- drinking breast milk that is low in vitamin K
- vitamin K does not transfer well from a mother's placenta to her baby
- a newborn baby's liver is unable to use vitamin K efficiently
- a newborn's gut cannot produce vitamin K-2 in the first few days of life
Dieticians and nutrition experts recommend that adult males consume at least 120 micrograms (mcg) per day of vitamin K and women consume 90 mcg per day.
Foods that are high in vitamin K include green, leafy vegetables, prunes, and fermented dairy products.
A person with vitamin K deficiency may bruise easily.
There are several symptoms associated with vitamin K deficiency, but the main one is excessive bleeding. Excessive bleeding may not be immediately evident, as it may only occur if a person is cut or wounded.
Additional signs of excessive bleeding can also include:
- bruising easily
- small blood clots appearing under the nails
- bleeds in mucous membranes that line areas inside the body
- stool that is dark black, tar-like, or contains blood
When looking for signs of vitamin K deficiency in newborn babies and infants, doctors will also look for:
- bleeding from the area where the umbilical cord has been removed
- bleeding in the skin, nose, gastrointestinal tract, or other areas
- bleeding at the penis if the baby has been circumcised
- sudden brain bleeds, which are deemed severe and potentially life-threatening
To diagnose a vitamin K deficiency, a doctor will ask about a person's medical history to see if they have any risk factors.

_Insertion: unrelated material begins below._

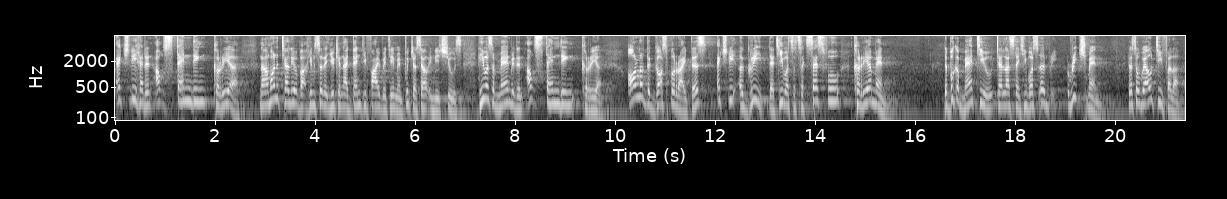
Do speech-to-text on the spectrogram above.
actually had an outstanding career. Now, I want to tell you about him so that you can identify with him and put yourself in his shoes. He was a man with an outstanding career. All of the gospel writers actually agreed that he was a successful career man. The book of Matthew tells us that he was a rich man. He was a wealthy fella.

The doctor may use a coagulation test called the prothrombin time or PT test. This test draws blood using a small needle. Chemicals are added to the blood, which is then observed to see how long it takes to clot.
If a person's blood takes longer than 13.5 seconds to clot, the doctor may suspect a vitamin K deficiency.
Certain foods have high levels of vitamin K and should not be eaten before a test. These include some liver products, cauliflower, broccoli, chickpeas, kale, green tea, and soybeans.
If a person is diagnosed with vitamin K deficiency, they will be given a vitamin K supplement called phytonadione.
Phytonadione is usually taken orally, though it can also be given as an injection if a person has difficulty absorbing the oral supplement.
The dosage given depends on the age and health of the individual. The usual dose of phytonadione for adults ranges from 1 to 25 mcg.
A doctor will also consider whether a person is taking anticoagulants, as these can interact with vitamin K.
Vitamin K and newborns
Newborn babies may need a vitamin K supplement.
Vitamin K administered at birth can prevent a deficiency occurring in newborn babies. It is usually given as a shot.
The American Academy of Pediatrics recommend that newborns receive a single shot of 0.5 to 1 mcg of vitamin K-1 at birth.
A vitamin K shot is especially important for newborns under certain conditions. Risk factors for vitamin K deficiency bleeding include:
- babies that are born prematurely
- babies with mothers taking anti-seizure drugs, anticoagulants, or drugs for tuberculosis
- babies who have fat malabsorption due to gastrointestinal or liver disease
- newborns not given vitamin K at birth, breast-fed exclusively and exposed to antibiotics
It is up to the parents to decide whether or not their baby receives a vitamin K injection, although it is usually recommended.
Vitamin K deficiency in adults is very rare. However, if a deficiency is left untreated, it may result in excessive bleeding.
In infants, it is essential to administer vitamin K at birth to prevent poor outcomes from excessive bleeding, such as intracranial hemorrhage, brain damage, and infant death.